The Robinsons also argued that the comprehensive plan requires a Land Value Evaluation Site Assessment (LESA) to be conducted prior to the rezoning since the plan discussed using LESA when evaluating property development. Linn County Ordinance 107-70 requires a LESA to be performed before a rezoning occurs. However, the ordinance also exempts a “[r]ezoning to the renewable energy overlay districts.”  The Robinsons argued Ordinance 107-70 impermissibly alters the comprehensive plan’s requirement for a LESA. The court found that the comprehensive plan does not require a LESA to be conducted. The resolution adopting the plan states the Board “shall consider and may apply the goals, objectives, and strategies of the plan[.]” The term “may” means the Board can choose not to employ the LESA strategy. Therefore, Ordinance 107-70’s exemption of renewable energy overall districts from a LESA assessment is valid.

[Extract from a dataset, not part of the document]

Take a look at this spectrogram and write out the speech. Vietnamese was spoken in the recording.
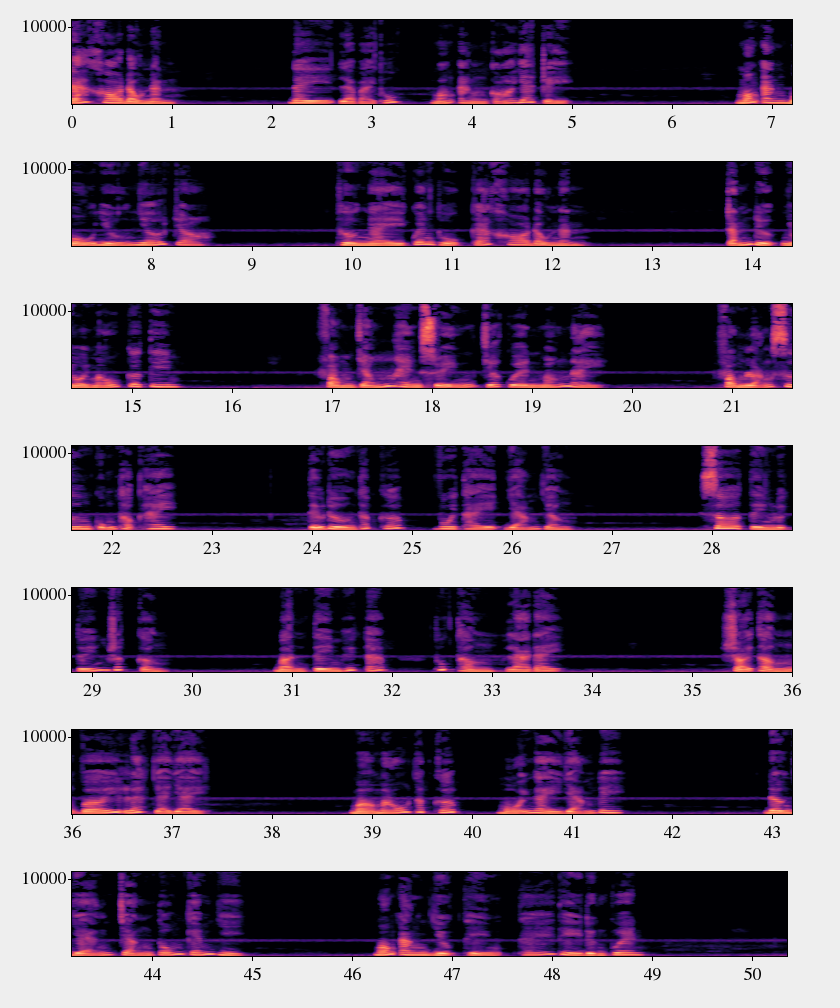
Cá kho đậu nành. Đây là bài thuốc món ăn có giá trị. Món ăn bổ dưỡng nhớ cho. Thường ngày quen thuộc cá kho đậu nành. Tránh được nhồi máu cơ tim. Phòng chống hen suyễn chớ quên món này. Phòng loãng xương cũng thật hay. Tiểu đường thấp khớp, vui thay giảm dần. Sơ tiền luyện tuyến rất cần. Bệnh tim huyết áp, thuốc thần là đây. Sỏi thận với loét dạ dày. Mở máu thấp khớp, mỗi ngày giảm đi. Đơn giản chẳng tốn kém gì. Món ăn dược thiện thế thì đừng quên.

Statutory Violations

The Robinsons argued the rezoning decision violated Iowa Code § 335.2, which exempts land used “for agricultural purposes” from county zoning. The Robinsons believe the 750 acres falls under the § 335.2 exemption “because their farmland drains through the tile on the 750 acres.” The court rejected this argument because the § 335.2 exemption only applies when the land is “primarily adapted” for agriculture. Since the primary purpose of the land will be solar generation, which is not agriculture, the land is not primarily adapted for agriculture “even if it also happens to house drainage tile.”

The other statutory argument the Robinsons made centered on the “uniformity requirement” found in Iowa Code § 335.4. This code section authorizes counties to divide the county into zoning districts, while also requiring the rules within each district will be “uniform for each class or kind of buildings[.]” Although not examined in prior cases, the court assumed that there was a uniformity requirement in § 335.4. However, it found the rezoning did not violate that statute since the rezoning changed the district classification (from Agricultural District to RE-AG). There was no requirement in § 335.4 that RE-AG zoning rules need to be uniform with Agricultural District zoning rules.


The Robinsons also argued that the rezoning was an illegal taking because “installation of solar panels will require supporting pilings to be driven into the ground to support the solar panels. [… T]his installation may damage their tile line.” The court reviewed a three-prong test to determine if there would be an illegal taking; (1) is there a private property interest, (2) has the government taken the interest, and (3) if taken, has just compensation been paid?

The court agreed that the Robinsons have a property interest called a “natural drainage easement” and have not received compensation. However, the court found that no taking has occurred because it is unclear whether the tile line will be impacted or relocated. Even if the tile line is relocated, a natural drainage easement only requires the downhill property owner to allow the flow of the water to continue through their land.  The Robinsons did not provide any evidence that the water flowing from their land would be impacted by the solar farm.